I believe in what I believe and I believe it can be found in the God of the Old and New Testament because no other religion is so heavily supported by historical facts and no other religion has impacted my life in such real ways. I see God working in my life and I see how God worked in other people’s lives through the Bible and through their own personal testimonies. The places/events the Bible talks about are real; Christ was really crucified. Eyewitnesses saw it and made records of it. And they saw him rise as well.

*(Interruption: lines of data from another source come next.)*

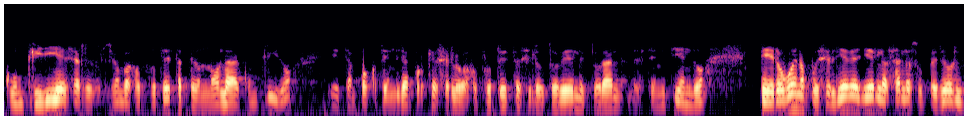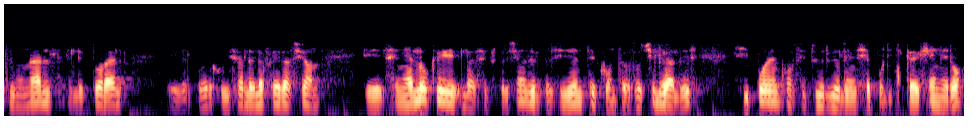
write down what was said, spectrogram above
cumpliría esa resolución bajo protesta, pero no la ha cumplido. Eh, tampoco tendría por qué hacerlo bajo protesta si la autoridad electoral la está emitiendo. Pero bueno, pues el día de ayer la Sala Superior del Tribunal Electoral eh, del Poder Judicial de la Federación eh, señaló que las expresiones del presidente contra Xochitl Gálvez sí pueden constituir violencia política de género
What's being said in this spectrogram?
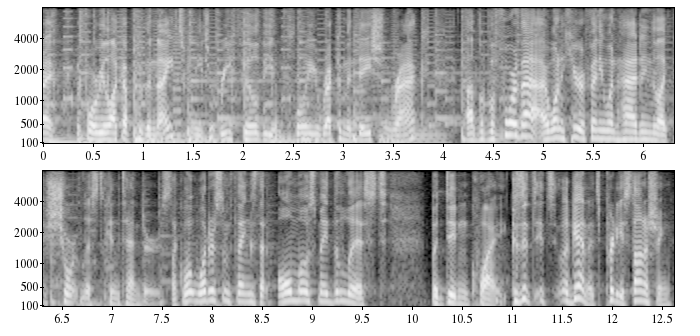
Right, before we lock up for the night, we need to refill the employee recommendation rack. Uh, but before that, I want to hear if anyone had any like shortlist contenders. Like, what what are some things that almost made the list but didn't quite? Because it's it's again, it's pretty astonishing.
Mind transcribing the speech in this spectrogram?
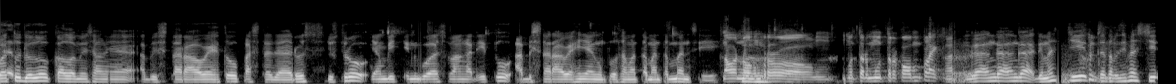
Gua tuh dulu kalau misalnya abis taraweh tuh pas tadarus, justru yang bikin gua semangat itu abis tarawehnya ngumpul sama teman-teman sih. Oh, nongkrong, muter-muter komplek. Enggak, enggak, enggak di masjid, tetap di masjid.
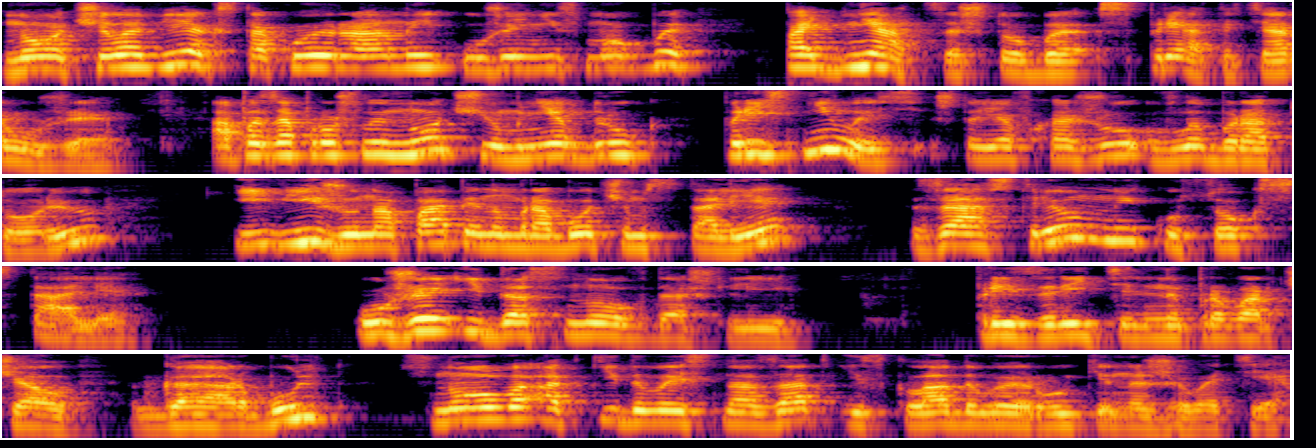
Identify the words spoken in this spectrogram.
Но человек с такой раной уже не смог бы подняться, чтобы спрятать оружие. А позапрошлой ночью мне вдруг приснилось, что я вхожу в лабораторию и вижу на папином рабочем столе заостренный кусок стали. «Уже и до снов дошли», – презрительно проворчал Гарбульт, снова откидываясь назад и складывая руки на животе.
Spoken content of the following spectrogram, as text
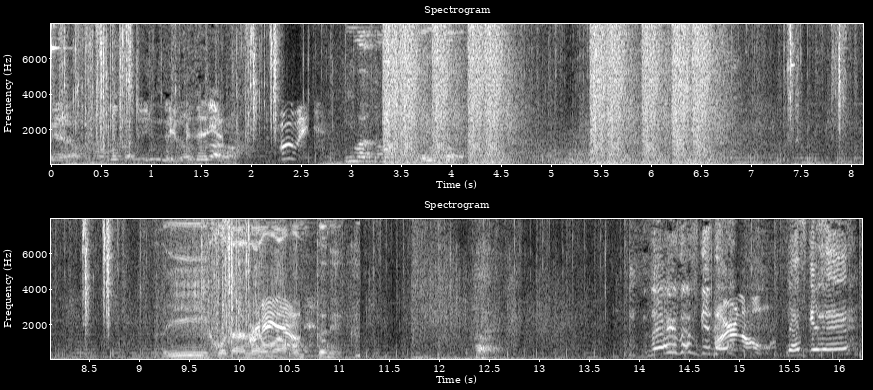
やもう僕はいいんで上手だろ Move it. 今のは弁いい子だねお前本当に Fire in the hole. Let's get it.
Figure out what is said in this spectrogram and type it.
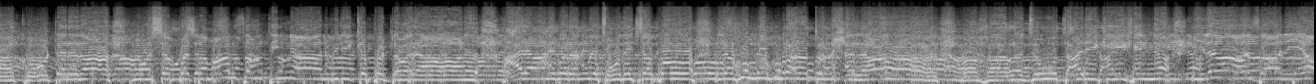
ആ കൂട്ടരതാ മോശപ്പെട്ട മാംസം തിന്നാൻ വിധിക്കപ്പെട്ടവരാണ്. ആരാണിവർ എന്ന് ചോദിച്ചപ്പോ ലഹും ഹലാൽ ഇലാ സാനിയാ.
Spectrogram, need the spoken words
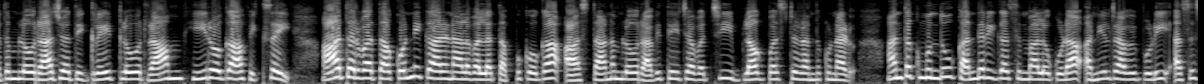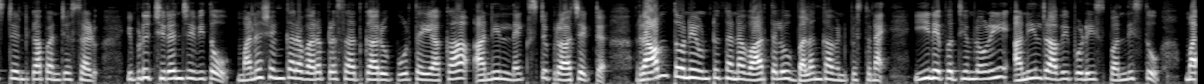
గతంలో రాజా ది గ్రేట్లో రామ్ హీరోగా ఫిక్స్ అయి ఆ తర్వాత కొన్ని కారణాల వల్ల తప్పుకోగా ఆ స్థానంలో రవితేజ వచ్చి బ్లాక్ బస్టర్ అందుకున్నాడు. అంతకుముందు కందరిగా సినిమాలో కూడా అనిల్ రావిపూడి అసిస్టెంట్గా పనిచేశాడు. ఇప్పుడు చిరంజీవితో మనశంకర వరప్రసాద్ గారు పూర్తయ్యాక అనిల్ నెక్స్ట్ ప్రాజెక్ట్. రామ్ తోనే ఉంటుందన్న వార్తలు బలంగా వినిపిస్తున్నాయి. ఈ నేపథ్యంలోనే అనిల్ రావిపూడి స్పందిస్తూ మా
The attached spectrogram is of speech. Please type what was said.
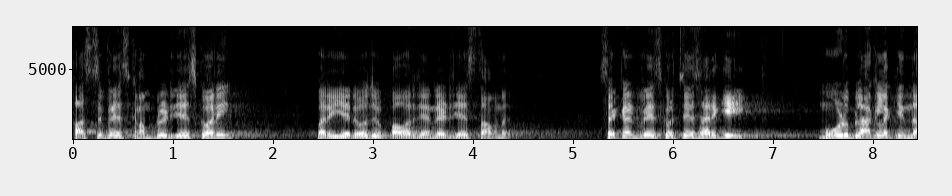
ఫస్ట్ ఫేజ్ కంప్లీట్ చేసుకొని మరి ఈ రోజు పవర్ జనరేట్ చేస్తూ ఉన్నది. సెకండ్ ఫేజ్కి వచ్చేసరికి మూడు బ్లాక్ల కింద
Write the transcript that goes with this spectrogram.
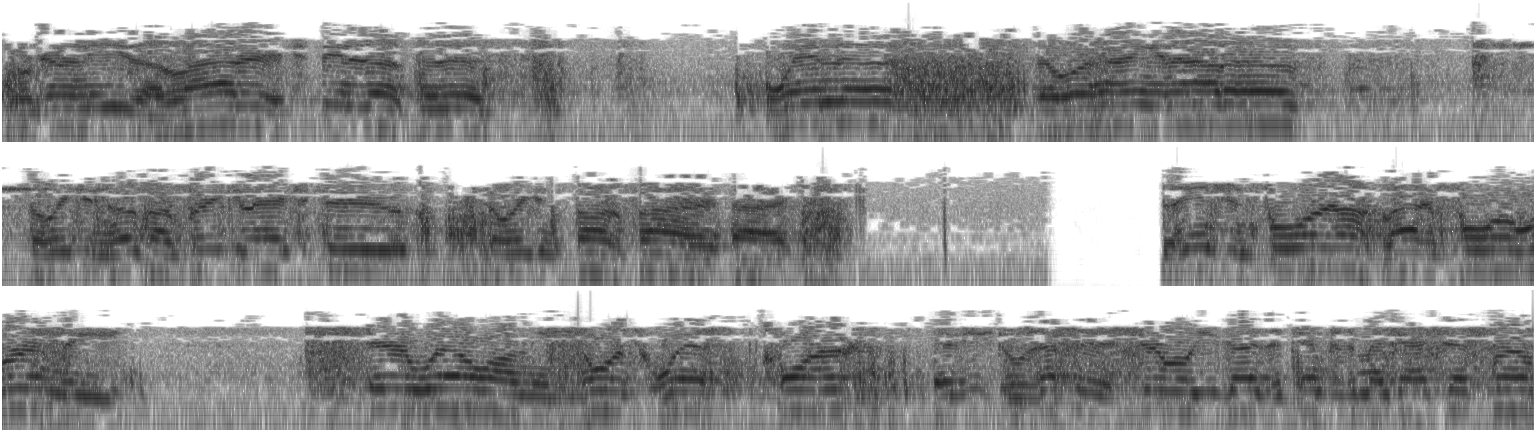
We're going to need a ladder extended up to this window that we're hanging out of so we can hook our pre-connects to so we can start a fire attack. Engine 4, not ladder 4. We're in the stairwell on the northwest corner. Have you, was that the stairwell you guys attempted to make access from?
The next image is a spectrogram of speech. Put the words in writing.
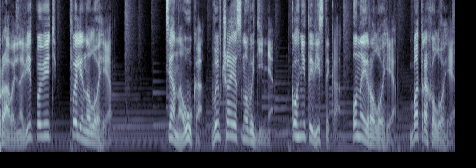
Правильна відповідь фелінологія. Ця наука вивчає сновидіння, когнітивістика, онейрологія, батрахологія.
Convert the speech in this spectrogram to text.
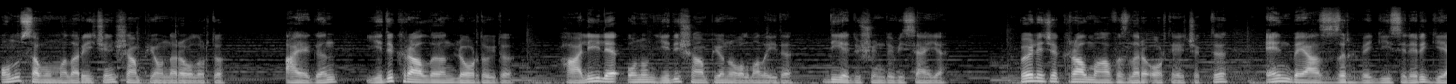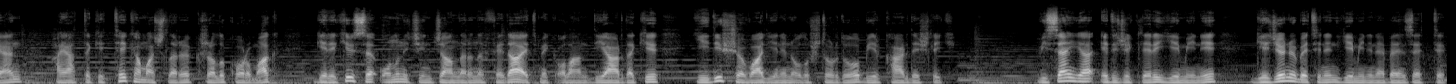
onu savunmaları için şampiyonları olurdu. Aegon, yedi krallığın lorduydu. Haliyle onun yedi şampiyonu olmalıydı, diye düşündü Visenya. Böylece kral muhafızları ortaya çıktı, en beyaz zırh ve giysileri giyen, hayattaki tek amaçları kralı korumak, gerekirse onun için canlarını feda etmek olan diyardaki yedi şövalyenin oluşturduğu bir kardeşlik. Visenya edecekleri yemini gece nöbetinin yeminine benzetti.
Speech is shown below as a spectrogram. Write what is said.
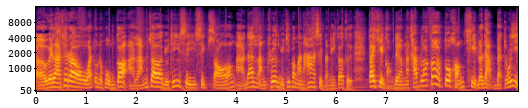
เออเวลาที่เราวัดอุณหภูมิก็อ่าหลังจออยู่ที่ 42อ่าด้านหลังเครื่องอยู่ที่ประมาณ 50 อันนี้ก็คือใกล้เคียงของเดิมนะครับแล้วก็ตัวของขีดระดับแบตเตอรี่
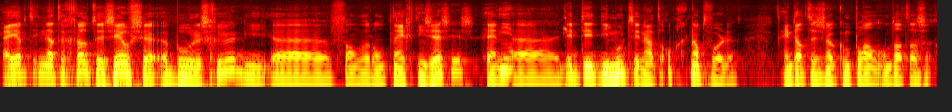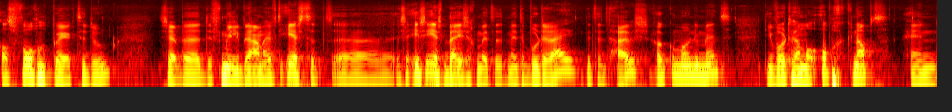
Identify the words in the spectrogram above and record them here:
Ja, je hebt inderdaad een grote Zeeuwse boerenschuur die uh, van rond 1906 is. En ja. uh, die, die, die, moet inderdaad opgeknapt worden. En dat is ook een plan om dat als, als volgend project te doen. Ze hebben, de familie Braam heeft eerst het, uh, is eerst bezig met, het, met de boerderij, met het huis, ook een monument. Die wordt helemaal opgeknapt. En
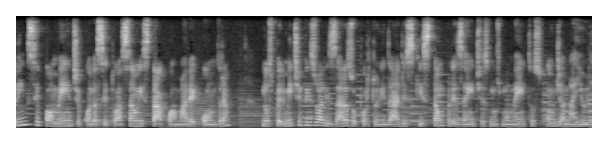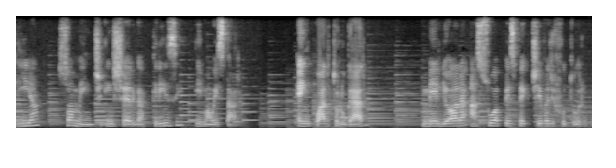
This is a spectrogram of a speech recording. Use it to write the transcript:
principalmente quando a situação está com a maré contra, nos permite visualizar as oportunidades que estão presentes nos momentos onde a maioria somente enxerga crise e mal-estar. Em quarto lugar, melhora a sua perspectiva de futuro.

Religions make their own beliefs and assumptions from the truth. Atheists seem to ignore certain bits history and mathematical fact. The Jewish refuse to see Jesus as nothing more than a teacher. Mormons and Muslims recognize Jesus’ existence, but choose to focus their beliefs elsewhere. Even some Christian religions emphasize certain ideas or practices over others. But people can be fickle. They can change their minds, their beliefs to custom-fit their lives comfortably. God’s not fickle and His Word is never changing. God did not come to earth to create another religion, but to bridge the gap created by our sin – it’s all our doing that created all of this religiosity and rules. What’s important is not to build our own belief system, but to seek the truth because there’s so much to it than getting a sense of purpose or security – you’ll get that, of course, but also so much more.
If you feel ill about ‘religion,’ you have a right to be. There is no truth in religious customs or practices. Idols and rituals hold no true power. And if we try to do things solely on our power, we will fail. Maybe you feel like you've searched you're soul, and that in your mind you're satisfied with your conclusions. But I say never close your mind. This is not something to be lazy about or blind to. Do not rest on your laurels and your current beliefs and/or disbeliefs – just because it may have worked in the past, it does not mean it will sustain in every case you come across. I have my own conclusions, but I will never stop seeking and I will never stop learning… not if I can help it. All I’m asking you is to do the same. Never turn the focus on yourself; always looks at the bigger picture. Never stop learning; never be satisfied with what you know. As long as you are alive, you are not done living yet – you have a responsibility to seek the truth. In the meantime try to at least ask yourself these questions: Is your version of the truth actually true if you’re not seeing the whole picture? Is a life lived not knowing the whole truth a life worth living? Is it worth searching a lifetime if you possibly have an eternity to gain?